Letters to the editor: Sept. 12, 2017

    Sept 11, 2017

Re: Sept. 3 commentary, “Viewpoints: City should look to proven models to address homelessness.”

As a taxpayer and volunteer working with our homeless neighbors, I appreciate the Statesman’s highlight of the issue of homelessness, an undeniable reality that impacts people of all ages, ethnicities and life circumstances.

However, this societal problem impacts all areas of Austin, not just downtown. The need for emergency shelter beds should exist in each of our districts with the required coordinated assessments easily available. Consideration of advancing a more collaborative approach among the various community-based and social service agencies with faith-based organizations and its leadership is imperative.

Community response to homelessness is strengthened when the faith community ministries are invited to contribute in a meaningful way to local responses. Effective partnership takes commitment, concentrated effort and patience as relationships are built to provide a safety net for this vulnerable population. Kudos to Community First, Foundation Communities, Family Eldercare and ECHO for their tremendous efforts!


Re: Aug. 26 commentary, “Two Views: Why your Confederate grandfathers would not be pleased.”

Yes, my grandfathers would not be pleased with the removal of Confederate statues — but not because they were sticklers to the 10th Amendment.

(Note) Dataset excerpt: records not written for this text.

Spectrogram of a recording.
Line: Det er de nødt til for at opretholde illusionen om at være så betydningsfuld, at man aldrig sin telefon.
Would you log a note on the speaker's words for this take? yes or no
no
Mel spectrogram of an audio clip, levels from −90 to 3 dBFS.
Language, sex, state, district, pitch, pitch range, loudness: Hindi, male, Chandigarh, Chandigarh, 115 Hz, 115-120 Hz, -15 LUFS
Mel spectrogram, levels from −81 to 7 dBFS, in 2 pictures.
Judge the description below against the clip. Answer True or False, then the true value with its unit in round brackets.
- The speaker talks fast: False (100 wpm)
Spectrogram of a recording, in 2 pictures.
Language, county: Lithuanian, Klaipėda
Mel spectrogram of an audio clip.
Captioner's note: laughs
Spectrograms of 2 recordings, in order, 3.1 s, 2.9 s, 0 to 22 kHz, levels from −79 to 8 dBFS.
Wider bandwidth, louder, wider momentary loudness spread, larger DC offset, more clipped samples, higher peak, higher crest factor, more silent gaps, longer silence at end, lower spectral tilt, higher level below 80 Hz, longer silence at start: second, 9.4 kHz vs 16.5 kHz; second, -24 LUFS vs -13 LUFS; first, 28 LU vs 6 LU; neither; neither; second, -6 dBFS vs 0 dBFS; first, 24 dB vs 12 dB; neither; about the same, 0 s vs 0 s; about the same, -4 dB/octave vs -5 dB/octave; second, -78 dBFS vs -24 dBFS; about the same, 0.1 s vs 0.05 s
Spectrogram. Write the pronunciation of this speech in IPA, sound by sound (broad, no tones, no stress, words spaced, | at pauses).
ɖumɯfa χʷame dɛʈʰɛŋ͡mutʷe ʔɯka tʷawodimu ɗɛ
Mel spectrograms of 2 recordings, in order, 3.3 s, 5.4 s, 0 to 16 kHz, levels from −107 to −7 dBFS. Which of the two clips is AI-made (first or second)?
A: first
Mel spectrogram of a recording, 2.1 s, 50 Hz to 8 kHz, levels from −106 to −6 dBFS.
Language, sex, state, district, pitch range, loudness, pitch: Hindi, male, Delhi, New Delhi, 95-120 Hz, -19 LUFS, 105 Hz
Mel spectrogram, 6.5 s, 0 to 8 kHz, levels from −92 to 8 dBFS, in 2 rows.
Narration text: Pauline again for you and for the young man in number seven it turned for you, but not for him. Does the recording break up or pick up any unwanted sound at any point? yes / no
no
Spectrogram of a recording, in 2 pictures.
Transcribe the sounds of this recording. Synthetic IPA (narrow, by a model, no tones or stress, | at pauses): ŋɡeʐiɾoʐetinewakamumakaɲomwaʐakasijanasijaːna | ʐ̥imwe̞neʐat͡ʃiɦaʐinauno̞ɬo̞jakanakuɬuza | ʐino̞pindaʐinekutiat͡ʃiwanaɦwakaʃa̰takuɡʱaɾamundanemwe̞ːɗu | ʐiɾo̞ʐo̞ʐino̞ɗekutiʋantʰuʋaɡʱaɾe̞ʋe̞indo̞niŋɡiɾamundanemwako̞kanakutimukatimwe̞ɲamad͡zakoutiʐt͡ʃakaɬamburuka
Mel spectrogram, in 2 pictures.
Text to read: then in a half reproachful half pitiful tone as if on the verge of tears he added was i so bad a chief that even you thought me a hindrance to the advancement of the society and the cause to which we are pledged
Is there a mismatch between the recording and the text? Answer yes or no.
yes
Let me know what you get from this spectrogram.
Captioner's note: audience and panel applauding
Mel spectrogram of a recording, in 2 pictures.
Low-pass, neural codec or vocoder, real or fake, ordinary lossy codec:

I remember back in the 1970s at Thanksgiving, I asked my paternal grandfather if we were going to watch the UT-A&M game. He said he did not watch football anymore because “It’s just our African-Americans against their African-Americans.” He didn’t quite use those specific terms.

Recently, reading through letters of my maternal great-grandfather, a former lieutenant governor of Texas, he lamented the number of African-Americans present on trains after World War II. He, too, used a different term for these American servicemen. He was particularly put out because he was unable to shave because “one had used the washroom before him.”

So, yes, my grandfathers would be opposed, but I can assure Youngblood their reasons would have absolutely nothing to do with the Constitution.


Re: Sept. 3 commentary, “On Sept. 23, let’s all turn our backs against prejudice.”

As a former longtime resident of Charlottesville, Va., who was stunned and saddened by events there last month, I sincerely agree with the Rev. Geno Hildebrandt.

His urging for well-meaning people of faith to turn our backs on white supremacy by not showing up at all in counterprotest at the Dixie Freedom Rally but rather to show up in houses of worship to pray and sing for peace and justice. In this way, we can take attention away from those who want to intimidate — and we can tap into real power to turn our backs on the lie of a superior race.


Click and Clack once called SUVs “stupid useless vehicles.”

Less aerodynamic, higher and heavier, SUVs are less fuel-efficient than the sedans they are derived from, unnecessarily adding to global warming. The increased space is of limited utility; SUVs lack the closed trunk space we appreciate in sedans.

SUVs are less safe with regard to accident avoidance; even if handling well, the high-seated driver is less likely to trust the vehicle in emergency avoidance maneuvers — and when hitting a pedestrian or cyclist, the high hoods are very dangerous. Traffic fines for SUVs and trucks should be higher than for sedans and station wagons, with zero tolerance when speeding.

Maybe worst of all: the extra costs. Rather than having a few thousand dollars in reserve, as responsible parents should, many live from paycheck to paycheck after buying one of these expensive, trendy vehicles they cannot afford.


Re: Aug. 31 article, “Austin schools prepare to enroll thousands of Harvey student evacuees.”

Thank you, Austin Independent School District, for welcoming kids displaced by Hurricane Harvey. The normalcy of school can be the support kids need for their personal recovery. Knowing they are not missing out on learning gives them hope for their future.

The same holds true for kids around the globe whose education is disrupted by natural disaster, conflict, fleeing their home as refugees, or simply the hardship of poverty. The Global Partnership for Education works with countries to create and implement plans to address education in all these situations.

I’m grateful that our state is stepping up for our kids. May the U.S. administration step up for kids around the globe with a bold pledge to the Global Partnership for Education. Our collective future is shaped by these decisions.


I have an idea that just might help those adversely impacted by Hurricane Harvey.

How about taking all the attorneys and their seemly unlimited financial resources our attorney general, the horrible Warren Kenneth Paxton Jr., is using to constantly wage battle against the federal government and locally elected governing bodies and use it instead to battle the con artists and price-gouging merchants who are taking advantage of this dire situation?